I forgot to mention in the other thread, something I really like using for sandwich bread to give it softness of crumb without adding butter is making a Tangzhong. I’m not sure you’re familiar with Tangzhong but it is essentially a roux you make by cooking some of the flour in water or milk.  You allow it to cool and then add it to your dough during mix.  It is easy and really adds something to sandwich bread.

texasbakerdad's picture
texasbakerdad

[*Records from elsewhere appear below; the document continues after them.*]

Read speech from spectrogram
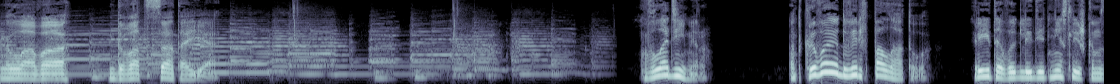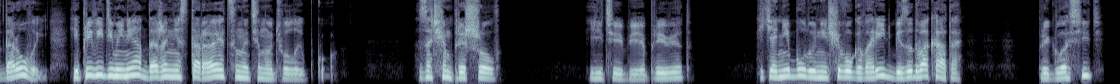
Глава двадцатая Владимир. Открываю дверь в палату. Рита выглядит не слишком здоровой и при виде меня даже не старается натянуть улыбку. «Зачем пришел?» «И тебе привет». «Я не буду ничего говорить без адвоката». «Пригласить?»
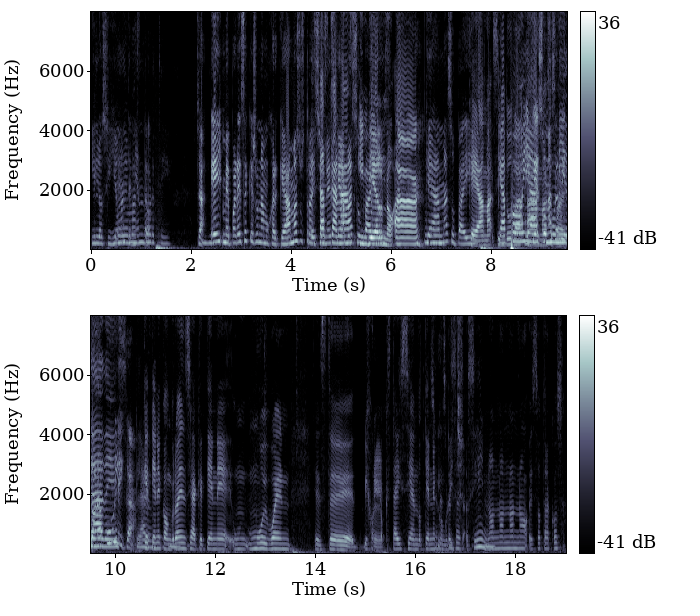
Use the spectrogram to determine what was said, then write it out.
y lo siguió Le dio más manteniendo. O sea, ella- me parece que es una mujer que ama sus Estas tradiciones, que ama su invierno. Ah, que ama su país. que ama, sin que duda. apoya y que es una comunidades. pública. claro. que tiene congruencia, que tiene un muy buen, este, híjole, lo que está diciendo tiene Sí, el congruencia. Sí, no, no, no, no, es otra cosa.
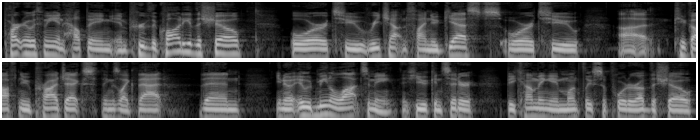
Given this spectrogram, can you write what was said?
partner with me in helping improve the quality of the show, or to reach out and find new guests, or to uh, kick off new projects, things like that, then you know, it would mean a lot to me if you consider becoming a monthly supporter of the show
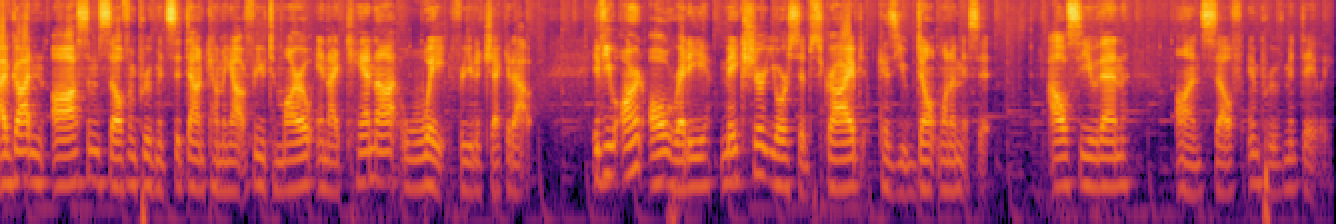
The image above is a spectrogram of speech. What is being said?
I've got an awesome self improvement sit down coming out for you tomorrow, and I cannot wait for you to check it out. If you aren't already, make sure you're subscribed because you don't want to miss it. I'll see you then on Self Improvement Daily.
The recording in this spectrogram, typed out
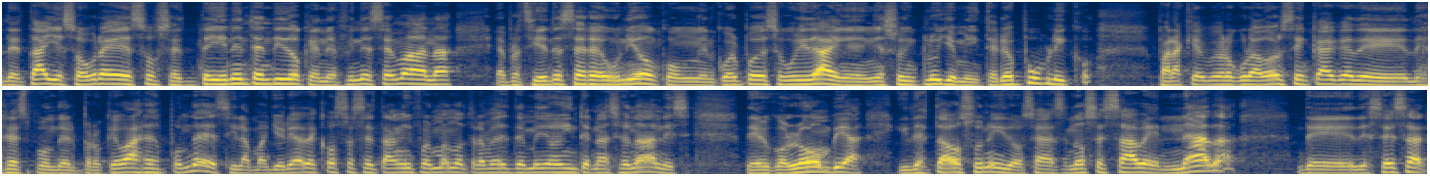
detalles sobre eso. Se tiene entendido que en el fin de semana el presidente se reunió con el cuerpo de seguridad, y en eso incluye el Ministerio Público, para que el procurador se encargue de, responder. Pero ¿qué va a responder si la mayoría de cosas se están informando a través de medios internacionales de Colombia y de Estados Unidos? O sea, no se sabe nada de, César,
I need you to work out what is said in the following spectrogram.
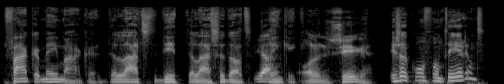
vaker meemaken. De laatste dit, de laatste dat, denk ik. Oh, dat is zeker. Is dat confronterend?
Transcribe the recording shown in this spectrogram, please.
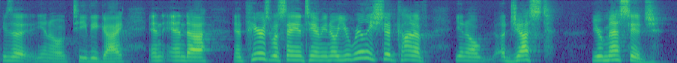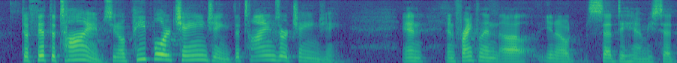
He's a you know TV guy, and and uh, and Piers was saying to him, you know, you really should kind of you know adjust your message to fit the times. You know, people are changing, the times are changing, and and Franklin, uh, you know, said to him, he said,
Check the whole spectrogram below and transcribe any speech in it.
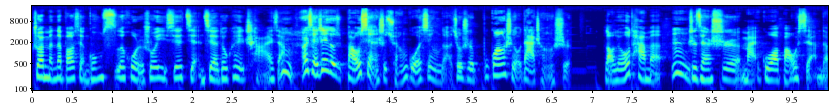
专门的保险公司，或者说一些简介都可以查一下。嗯，而且这个保险是全国性的，就是不光是有大城市。老刘他们嗯，之前是买过保险的，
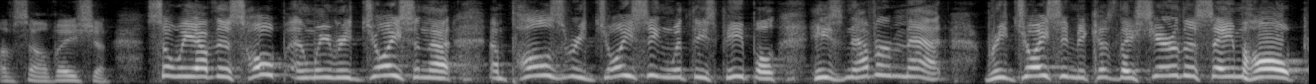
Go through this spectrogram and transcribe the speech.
of salvation. So we have this hope and we rejoice in that. And Paul's rejoicing with these people he's never met, rejoicing because they share the same hope.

I have a made 2 or 3 loaves using hte Tangzhong method in the past. My wife always complained that she didn't like the flavor and I am pretty sure she was picking up on the cooked milk flavor in Tangzhong. I like that flavor and I think it is a super mild flavor, but something about that flavor rubs her the wrong way.

Benito's picture
Benito

Ah OK, have you tried it with water instead of milk?  Just a thought.

texasbakerdad's picture
texasbakerdad

No, I haven't. Although, I think am sort of getting a partial Tangzhong gelatization effect when I scald the rolled oats with boiling water. This bake will be interesting because I ended up having oats, quinoa, and chia seeds (I ended up using chia instead of sesame). All of which gelatinize.

I definitely overdid the changes this time! I feel like a mad scientist, emphasis on the mad.

texasbakerdad's picture
texasbakerdad

I guess I was misinformed. I thought Tangzhong was specifically for a milk/flour roux, but I guess it doesn't mean specifically milk. My first introduction to the Tangzhong method was making Hokkaido milk bread.

Benito's picture
Benito

Not misinformed, but you can easily get the benefits of the gelatinization of the flour without dairy.  Water, almond milk, oat milk etc can be used to cook the flour as well.